"And bid him go to hell, to hell he goes."
I had mentioned to him a slight fault in his noble "Imitation of the Tenth Satire of Juvenal," a too near recurrence of the verb spread, in his description of the young Enthusiast at College :
"Through all his veins the fever of renown
Spreads from the strong contagion of the gown;
He had desired me to change spreads to burns; but for perfect authenticity I now had it done with his own hand.1 I thought this alteration not only cured the fault, but was more poetical, as it might carry an allusion to the shirt by which Hercules was inflamed.
We had a quiet, comfortable meeting at Mr. Dilly's; nobody there
The slip of paper on which he made the correction is deposited by me in the noble library to which it relates, and to which I have presented other pieces of his handwriting. -BOSWELL.
· VOL III.
but ourselves. Mr. Dilly mentioned somebody having wished that Milton's "Tractate on Education" should be printed along with his Poems in the edition of the English Poets then going on. JOHNSON: "It would be breaking in upon the plan; but would be of no great consequence. So far as it would be anything, it would be wrong: Education in England has been in danger of being hurt by two of its greatest men, Milton and Locke. Milton's plan is impracticable, and I suppose has never been tried. Locke's, I fancy, has been tried often enough, but is very imperfect; it gives too much to one side, and too little to the other; it gives too little to literature-I shall do what I can for Dr. Watts; but my materials are very scanty.

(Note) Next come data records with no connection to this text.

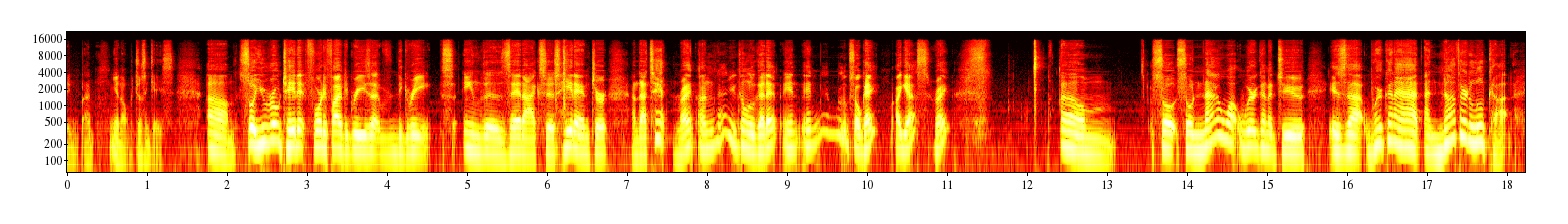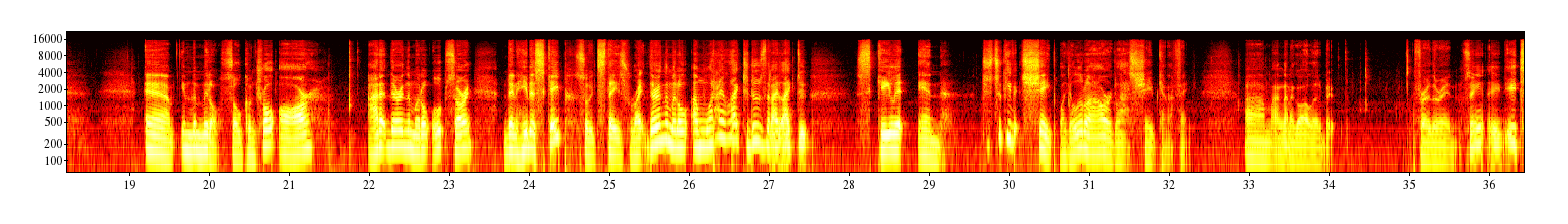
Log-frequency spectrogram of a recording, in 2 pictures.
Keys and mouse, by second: 20.9 ctrl+r, 27.0 s, 33.1 s, 34.4-36.4 drag.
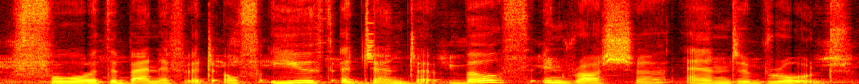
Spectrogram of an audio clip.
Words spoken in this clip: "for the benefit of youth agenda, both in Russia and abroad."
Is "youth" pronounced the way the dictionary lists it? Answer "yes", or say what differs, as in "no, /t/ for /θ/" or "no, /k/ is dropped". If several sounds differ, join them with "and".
yes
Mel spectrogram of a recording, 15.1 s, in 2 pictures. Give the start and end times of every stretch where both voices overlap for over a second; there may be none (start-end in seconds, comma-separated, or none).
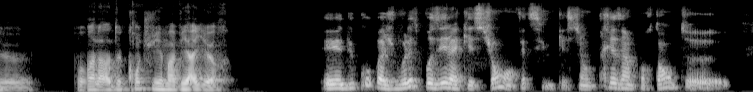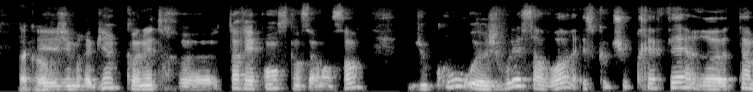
none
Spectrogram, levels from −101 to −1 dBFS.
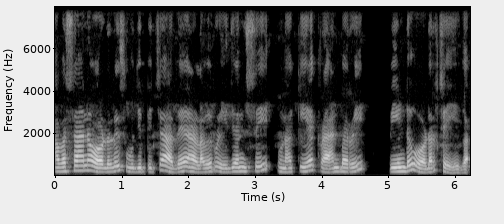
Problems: none marked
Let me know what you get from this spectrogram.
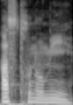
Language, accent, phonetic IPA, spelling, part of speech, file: German, Germany, [ʔastʁonoˈmiː], Astronomie, noun, De-Astronomie.ogg
- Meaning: astronomy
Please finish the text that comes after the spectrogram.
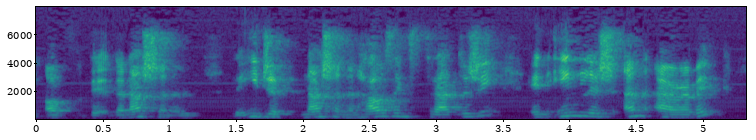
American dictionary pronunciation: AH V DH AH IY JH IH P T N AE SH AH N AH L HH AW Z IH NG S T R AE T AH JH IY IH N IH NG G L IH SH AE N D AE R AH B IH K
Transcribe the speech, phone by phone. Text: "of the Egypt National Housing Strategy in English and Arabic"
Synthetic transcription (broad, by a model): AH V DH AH IY JH IH P T N AE SH AH N AH L HH AW Z IH NG S T R AE T AH JH IY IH N IH NG G L IH SH AE N D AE R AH B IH K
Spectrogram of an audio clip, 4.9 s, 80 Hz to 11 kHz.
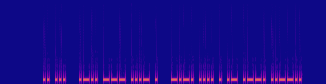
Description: Morse code, heard as a keyed tone, about 40 wpm, 700 Hz. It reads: IS LOVE CHEAP?
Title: Sentences from Top 1200 Words 40wpm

His poems are by no means his best works; I cannot praise his poetry itself highly; but I can praise its design."
My illustrious friend and I parted with assurances of affectionate regard.
I wrote to him on the 25th of May, from Thorpe in Yorkshire, one of the seats of Mr. Bosville, and gave him an account of my having passed a day at Lincoln, unexpectedly, and therefore without having any letters of introduction, but that I had been honoured with civilities from the Rev. Mr. Simpson, an acquaintance of his, and Captain Broadley, of the Lincolnshire Militia; but more particularly from the Rev. Dr. Gordon, the Chancellor, who first received me with great politeness as a stranger, and, when I informed him who I was, entertained me at his house with the most flattering attention; I also expressed the pleasure with which I had found that our worthy friend, Langton, was highly esteemed in his own country town.

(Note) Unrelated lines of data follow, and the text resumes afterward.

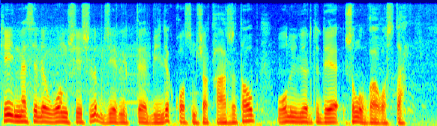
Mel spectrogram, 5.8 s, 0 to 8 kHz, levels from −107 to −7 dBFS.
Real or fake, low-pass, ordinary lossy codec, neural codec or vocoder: real; 7.2 kHz; none; none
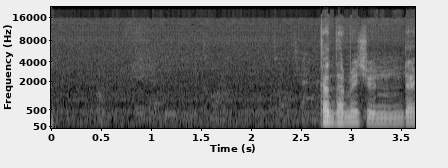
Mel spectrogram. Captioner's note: woman speaking in background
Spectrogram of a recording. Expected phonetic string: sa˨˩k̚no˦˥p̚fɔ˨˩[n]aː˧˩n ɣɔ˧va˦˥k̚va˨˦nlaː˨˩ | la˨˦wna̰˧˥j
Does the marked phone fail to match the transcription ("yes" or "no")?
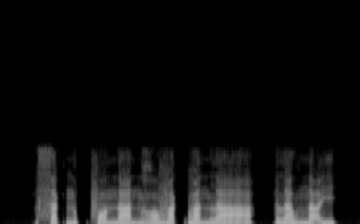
no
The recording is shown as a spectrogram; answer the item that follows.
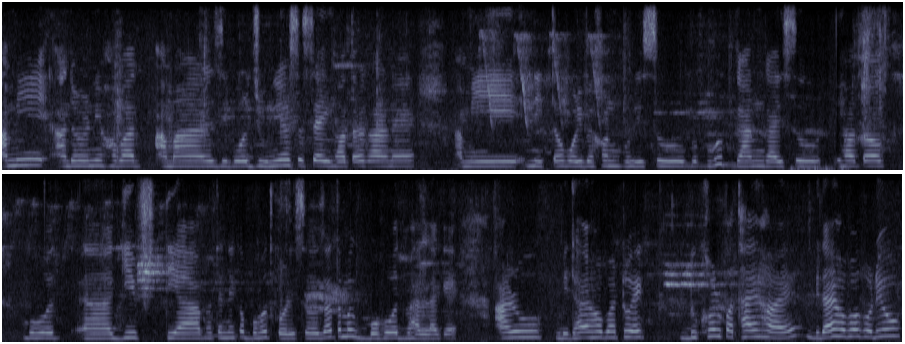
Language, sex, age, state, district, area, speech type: Assamese, female, 18-30, Assam, Kamrup Metropolitan, rural, spontaneous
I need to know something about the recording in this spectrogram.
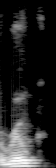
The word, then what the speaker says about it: Rook: I pronounce it Rook. It's because we're Irish. We always say things like tree.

"MY DEAR SIR,
"TO DR. SAMUEL JOHNSON.
Edinburgh, June 18, 1778.
"Since my return to Scotland, I have been again at Lanark, and have had more conversation with Thomson's sister. It is strange that Murdoch, who was his intimate friend, should have mistaken his mother's maiden name, which he says was Hume, whereas Hume was the name of his grandmother by the mother's side. His mother's name was Beatrix Trotter,' a daughter of Mr. Trotter, of Fogo, a small proprietor of land. Thomson had one brother, whom he had with him in England as his amanuensis; but he was seized with a consumption, and having returned to Scotland, to try what his native air would do for him, died young. He had three sisters, one married to Mr. Bell, minister of the parish of Strathaven; one to Mr. Craig, father of the ingenious architect, who gave the plan of the New Town of Edinburgh; and one to
Dr. Johnson was by no means attentive to minute accuracy in his "Lives of the Poets; for, notwithstanding my having detected this mistake, he has continued it.-BosWELL.